Educators Reflect on Anti-Bias Early Childhood Education Working Group
On the morning of Saturday, June 1, members of the Anti-Bias Early Childhood Education Working Group met at the offices of Teaching for Change for the final session of the year. The working group met monthly throughout the school year to provide feedback on children’s literature, support teacher growth and development, and collectively create new curricular resources. To culminate the year together, they gathered for a final workshop focused on Teaching About Family Structures and Fairness.
The morning began with a reflective activity called “Stop and Think: Our Own and Others’ Family Structures” from Louise Derman-Sparks and Julie Olsen Edwards’ Anti-Bias Education for Young Children and Ourselves. The journaling prompted lots of stories from teachers’ own families and from classrooms, along with thoughts about how to lift up and celebrate different types of family structures that a child may have. Teachers were also given D.E.A.R. (Drop Everything and Read) time to browse the collection of children’s books at Teaching for Change.

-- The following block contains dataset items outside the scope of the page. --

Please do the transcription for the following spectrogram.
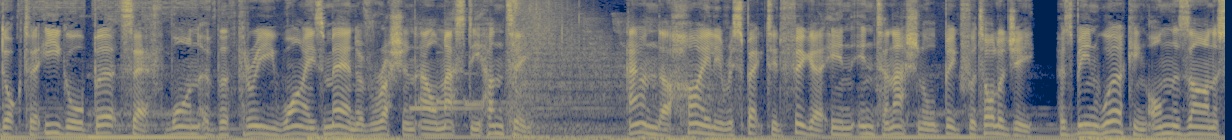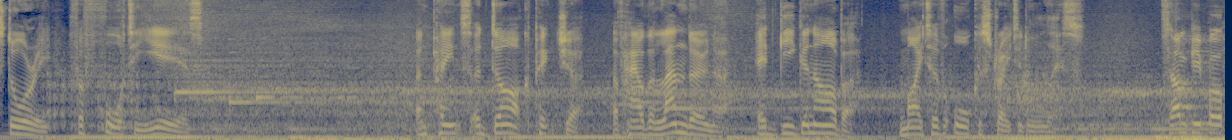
Dr. Igor Burtsev, one of the three wise men of Russian Almasty hunting, and a highly respected figure in international Bigfootology, has been working on the Zana story for 40 years and paints a dark picture of how the landowner, Edgi Genaba, might have orchestrated all this. Some people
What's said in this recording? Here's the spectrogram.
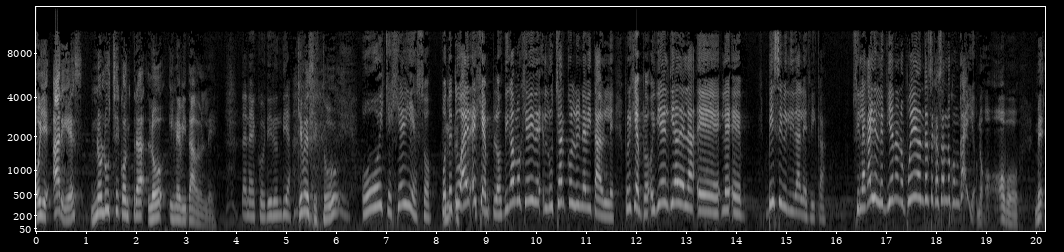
Oye, Aries, no luche contra lo inevitable. Te van a descubrir un día. ¿Qué me decís tú? Uy, qué heavy eso. Ponte tú, a ver, ejemplos. Digamos heavy de luchar con lo inevitable. Por ejemplo, hoy día es el día de la eh, le- eh, visibilidad lésbica. Si la galla es lesbiana no puede andarse casando con gallo. No, bo. Me-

Educators then broke out into smaller showcase groups to share resources and reflections on the working group. One teacher shared a story about how the Black Lives Matter Week of Action had made an impact in her classroom. A Black student commented that she hated her skin color, and before the teacher could even get involved, the other students immediately responded by telling her that her skin color was beautiful.
After reflecting in small groups, educators came back and discussed the program as a whole and what changes to make moving forward. One teacher reported that they felt that this working group had pushed them to be leaders in their school’s structure and raising awareness about anti-bias training and lesson plans among other teachers. All the attendees feel strongly that this working group should have a second cohort. Going forward, teachers want more opportunities to write about topics like race in early childhood literature and different family configurations. They want to continue meeting locally and informally as they continue to try and implement anti-bias curriculum.
At closing, one teacher reported that after participating in this working group, they didn’t feel alone anymore and appreciated the support they found in meeting up with other teachers who are passionate about social justice. The cohort celebrated the inaugural year of the working group with delicious refreshments, laughter, and excitement for the next school year.
More Photos from Event
Special thanks to Hannah Russel-Hunter, Teaching for Change’s summer intern, for authoring this article.